### EXERCISE
Please retype only the lines below that run from the one containing "Speech transcript (from spectrogram)" through the last line, both included, without altering a word.

### GIVEN RECORDS
>>>

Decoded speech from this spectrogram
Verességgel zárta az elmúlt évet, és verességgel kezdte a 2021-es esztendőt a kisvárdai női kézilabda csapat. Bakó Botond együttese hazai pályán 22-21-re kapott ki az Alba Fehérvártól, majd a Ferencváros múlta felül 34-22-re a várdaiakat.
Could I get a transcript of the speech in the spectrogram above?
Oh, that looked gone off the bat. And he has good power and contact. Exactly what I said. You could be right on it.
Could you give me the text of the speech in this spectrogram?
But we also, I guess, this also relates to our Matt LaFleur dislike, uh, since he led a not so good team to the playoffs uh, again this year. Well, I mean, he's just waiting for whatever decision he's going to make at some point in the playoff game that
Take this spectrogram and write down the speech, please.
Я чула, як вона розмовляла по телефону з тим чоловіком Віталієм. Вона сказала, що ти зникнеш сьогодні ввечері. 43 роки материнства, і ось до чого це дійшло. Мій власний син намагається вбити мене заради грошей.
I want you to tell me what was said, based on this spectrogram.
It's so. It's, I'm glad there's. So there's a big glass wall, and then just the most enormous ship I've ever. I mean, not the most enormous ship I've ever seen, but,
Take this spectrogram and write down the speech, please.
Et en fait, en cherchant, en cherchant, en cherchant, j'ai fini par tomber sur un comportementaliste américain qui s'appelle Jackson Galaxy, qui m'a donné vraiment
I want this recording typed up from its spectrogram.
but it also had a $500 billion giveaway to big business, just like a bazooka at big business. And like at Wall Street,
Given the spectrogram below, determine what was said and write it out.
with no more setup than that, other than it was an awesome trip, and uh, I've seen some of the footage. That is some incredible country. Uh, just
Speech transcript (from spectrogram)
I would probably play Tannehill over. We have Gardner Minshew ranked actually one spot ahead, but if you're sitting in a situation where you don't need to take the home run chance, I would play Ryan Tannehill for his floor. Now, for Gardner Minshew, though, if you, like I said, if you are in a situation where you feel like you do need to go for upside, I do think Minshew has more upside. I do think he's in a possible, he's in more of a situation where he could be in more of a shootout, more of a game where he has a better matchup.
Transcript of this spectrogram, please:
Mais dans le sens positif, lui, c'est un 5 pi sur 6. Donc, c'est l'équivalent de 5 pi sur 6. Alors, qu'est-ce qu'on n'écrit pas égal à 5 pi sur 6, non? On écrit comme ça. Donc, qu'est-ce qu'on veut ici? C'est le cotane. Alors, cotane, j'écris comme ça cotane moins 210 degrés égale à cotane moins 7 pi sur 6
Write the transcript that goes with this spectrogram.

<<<

### ANSWER SECTION
Speech transcript (from spectrogram)
I would probably play Tannehill over. We have Gardner Minshew ranked actually one spot ahead, but if you're sitting in a situation where you don't need to take the home run chance, I would play Ryan Tannehill for his floor. Now, for Gardner Minshew, though, if you, like I said, if you are in a situation where you feel like you do need to go for upside, I do think Minshew has more upside. I do think he's in a possible, he's in more of a situation where he could be in more of a shootout, more of a game where he has a better matchup.
Transcript of this spectrogram, please:
Mais dans le sens positif, lui, c'est un 5 pi sur 6. Donc, c'est l'équivalent de 5 pi sur 6. Alors, qu'est-ce qu'on n'écrit pas égal à 5 pi sur 6, non? On écrit comme ça. Donc, qu'est-ce qu'on veut ici? C'est le cotane. Alors, cotane, j'écris comme ça cotane moins 210 degrés égale à cotane moins 7 pi sur 6
Write the transcript that goes with this spectrogram.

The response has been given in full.